Long-term solution to poppy cultivation requires investments in peace, rule of law and alternative development
31 October 2012 - Opium poppy cultivation in Myanmar rose for the sixth consecutive year, despite a significant increase in Government eradication efforts, according to a new UNODC report.
The South-East Asia Opium Survey 2012: Lao People's Democratic Republic and Myanmar estimates that opium poppy cultivation in Myanmar jumped 17 per cent in 2012 to 51,000 hectares, up from 43,000 ha in 2011, in spite of Government figures showing that 23,717 ha of opium poppy had been eradicated, more than three times the 7,058 ha it eradicated in 2011.
While far smaller in quantity, opium cultivation in the Lao People's Democratic Republic increased 66 per cent in 2012 to 6,800 ha, up from 4,100 ha in 2011, nearly reaching 2004 levels. Thailand reported a 4-per-cent decline to 209 ha. Although poppy cultivation in the Lao People's Democratic Republic remains low compared with a decade ago, there are worrying indications that it is increasing significantly.

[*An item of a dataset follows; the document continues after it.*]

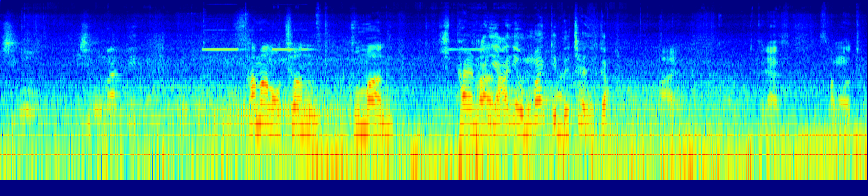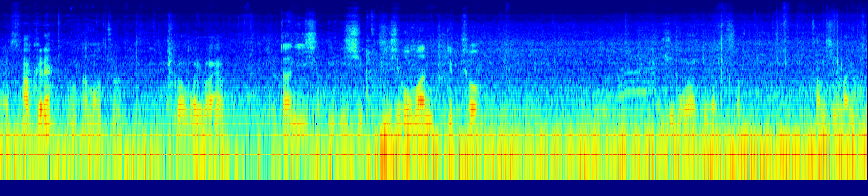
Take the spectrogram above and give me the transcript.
25 25만 끼? 4만 5천, 9만, 18만. 아니 아니 5만 끼 넣자니까 아, 그냥 3, 5천 했어. 아 그래? 어, 4만 5천. 그럼 얼마야? 일단 20, 20, 25만 깁 줘. 25만 끼 넣었어 30만 끼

The report contains the results of UNODC-supported opium poppy cultivation surveys in the Lao People's Democratic Republic and Myanmar. In addition, it presents the results of opium poppy surveys implemented by the Office of the Narcotics Control Board of Thailand.

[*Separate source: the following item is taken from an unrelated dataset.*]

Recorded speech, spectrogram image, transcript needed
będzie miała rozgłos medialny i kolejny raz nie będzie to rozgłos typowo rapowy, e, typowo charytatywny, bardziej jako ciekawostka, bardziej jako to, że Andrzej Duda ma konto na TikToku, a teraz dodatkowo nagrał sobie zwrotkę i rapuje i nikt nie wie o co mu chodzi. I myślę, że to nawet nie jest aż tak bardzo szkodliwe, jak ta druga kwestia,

"The opium numbers continue to head in the wrong direction", said Gary Lewis, UNODC Regional Representative for East Asia and the Pacific. "However, we have seen more progress on responding to the root causes of opium cultivation in the past year than we have in the past decade. The international community must now ask 'how can we help?', and provide resources towards a solution."

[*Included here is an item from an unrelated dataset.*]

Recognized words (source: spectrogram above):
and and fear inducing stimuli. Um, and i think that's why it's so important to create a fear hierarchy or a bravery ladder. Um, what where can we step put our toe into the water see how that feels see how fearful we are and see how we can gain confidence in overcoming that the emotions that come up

Speaking from Bangkok, Mr. Lewis placed the report's key findings within the context of overall regional drug control: "The significant increase in opium poppy cultivation in Myanmar, coupled with significant increases in trafficking in methamphetamines and other illicit drugs, reflect a growing human security threat to the region," he said.
"Despite the increase in eradication, what really matters is the increase in cultivation. Cultivation indicates intention and, unless the farmers have a feasible and legitimate alternative to give them food security and reduce their debt, they will continue to plant poppy."
Myanmar is South-East Asia's largest opium poppy grower and the world's second largest after Afghanistan. According to UNODC, it currently accounts for 25 per cent of global illicit poppy cultivation and, together with the Lao People's Democratic Republic, a full 10 per cent of global opium production. UNODC estimates that Myanmar's total 2012 opium production is currently 690 tons, a 13 per cent increase from 2011 and the highest level since 2003.
The centre of Myanmar's illicit drug activities remains Shan State, which accounts for 90 per cent of opium poppy cultivation in the country, with the remaining 10 per cent mainly in Kachin State. In 2012, strong increases in cultivation were reported by UNODC in South, East and North Shan States, as well as in Kachin.
UNODC also estimates that 300,000 households in Myanmar engage in opium cultivation, a 17 per cent increase from 2011 (256,000 households). Both Shan and Kachin States have areas of ongoing instability.
Speaking from Naypyitaw at the launch, Jason Eligh, the UNODC country manager in Myanmar, noted: "Eradication alone is not an effective response to reduce opium poppy cultivation. We must remember why farmers grow poppy. In most cases it is because they need cash to buy food to feed their families. Growing opium poppy provides much-needed food security for many of them."
Mr. Eligh elaborated further: "In areas of instability like Shan and Kachin States, with poor access to markets, there are few employment alternatives to poppy. A sustainable long-term solution to poppy can only come through significant investment in stability, the rule of law and alternative development."
In Myanmar, opium cultivation took place in 37 per cent of villages surveyed in 2012, with relatively high concentrations in South Shan (48 per cent) and East Shan (43 per cent). When asked why they grow opium, 79 per cent of respondents said it was because of the high net income generated by poppy relative to other crops, while 45 per cent cited the need to buy food. In addition, 95 per cent of villages in Shan State said they received no agricultural assistance.
Opium prices increased in Myanmar in 2012 to $520/kg, a 15 per cent increase from 2011 ($450/kg). This reflects the strong appreciation of the kyat, Myanmar's currency, against the United States dollar. Overall, the report finds that the price of opium, adjusted for inflation, has remained stable since 2006.